Last year, Brazil made international headlines for the devastating forest fires in the Amazon and their impact on the world’s vital oxygen lungs. Many governments – especially from Europe – were quick to condemn the deforestation of the Amazon that had been increasing rapidly since far-right President Bolsonaro took office in January 2019. Rebecca Bertram takes a closer look.
According to a recent study, published in the journal Global Environmental Change the governments of the European Union themselves bear considerable responsibility for Brazil’s deforestation rate thanks to their import of large quantities of soy. Soy is one of Brazil’s main commodities, with exports exceeding 33 billion USD in 2018, and ever more forest areas being eroded and turned to soy production.
For the study, a research team from Germany, Spain and Sweden examined how Brazil’s soy production and subsequent deforestation intertwined with international soy trade between 2010 and 2015. Greenhouse gas emissions caused through deforestation were a major driver of climate change in Brazil, accounting for 44 percent of the country’s total carbon emissions in 2018. While the Amazon has seen a moratorium on soy-induced deforestation since 2006, the authors of the study focused on the Cerrado region in the southern and central parts of the country – widely referred to as Brazil’s “last agricultural frontier” – which has seen some of the highest deforestation rates in the country. It seems that the original Amazon soy moratorium, instead of limiting soy production simply shifted it to new areas.

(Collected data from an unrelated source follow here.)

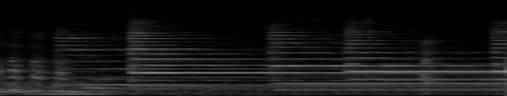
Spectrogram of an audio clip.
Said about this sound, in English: Stop pushing it! Stop! Stop pushing it! I did. I only pushed it the one time. Is that why your finger just kept going in and out of that little... It's a deep bell. All right. It's a bit of a deep bell.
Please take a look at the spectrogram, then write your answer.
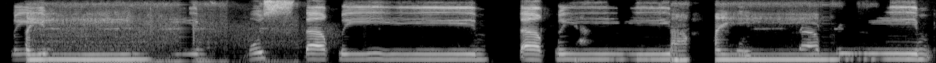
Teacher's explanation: untuk qaf itu kan pangkal lidah paling belakang pada posisi menempel langit-langit bagian lunak. Ya, daging lunak yang paling belakang.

Between 2010 and 2015, carbon emissions from Brazilian soy exports are estimated at 223 million metric tons of carbon dioxide. China was the biggest importer of Brazilian soy accounting for 51 percent of carbon emissions, closely followed by the European Union with 30 percent. But while China imported soy from already eroded fields in the southern parts of the Cerrado region, the imports going to the European Union came largely from newly deforested plantations in the northern parts of Cerrado, making Europe’s carbon footprint per unit of soy larger than China’s.

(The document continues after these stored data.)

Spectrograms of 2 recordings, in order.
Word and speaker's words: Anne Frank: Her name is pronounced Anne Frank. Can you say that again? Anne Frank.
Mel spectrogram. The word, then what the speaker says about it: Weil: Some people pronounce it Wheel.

The study points out that eroding forests for new soy plantations is not the only factor determining the carbon footprint of soy exports. Another is the distance soy has to travel and the mode of transport to reach Brazil’s coast to be shipped abroad. For exports to the European Union, long haul trucks are needed to carry the crop over long distances. Transportation thus makes up a staggering 60 percent of the total carbon emissions of the soy trade.
Most of Brazil’s soy exports to the European Union are not for personal consumption but for feeding livestock and for biofuels production. The EU has undergone an impressive growth in biofuels over the years, producing 649.8 petajoules in 2019, an increase of 620.6 petajoules since the turn of the century. The EU’s goal is to reach 14 percent of biofuels in its transportation sector by 2030 (compared to 8.1 percent in 2018), a goal that can only be reached through imports.
Biofuels are often presented as a way to decrease carbon emissions. In fact, they can have twice the carbon footprint of fossil fuels. The EU-Mercosur trade deal concluded last year is likely to increase soy imports from Brazil to the EU even further since it cuts or even eliminates duties on exports of soy. The commodity thus becomes even more attractive for biofuels producers in Europe and leads to further increases in Brazil’s deforestation.
Condemning Brazil’s current abysmal environmental record, while fully justified, conveniently obscures Europe’s own role in the international soy trade and its interconnection with Brazil’s agribusiness. It is on this aspect that the debate over the EU’s biofuels strategy must now focus. The findings of the German-Spanish-Swedish research team that exposed the true carbon footprint of European soy imports from Brazil are a good point to start.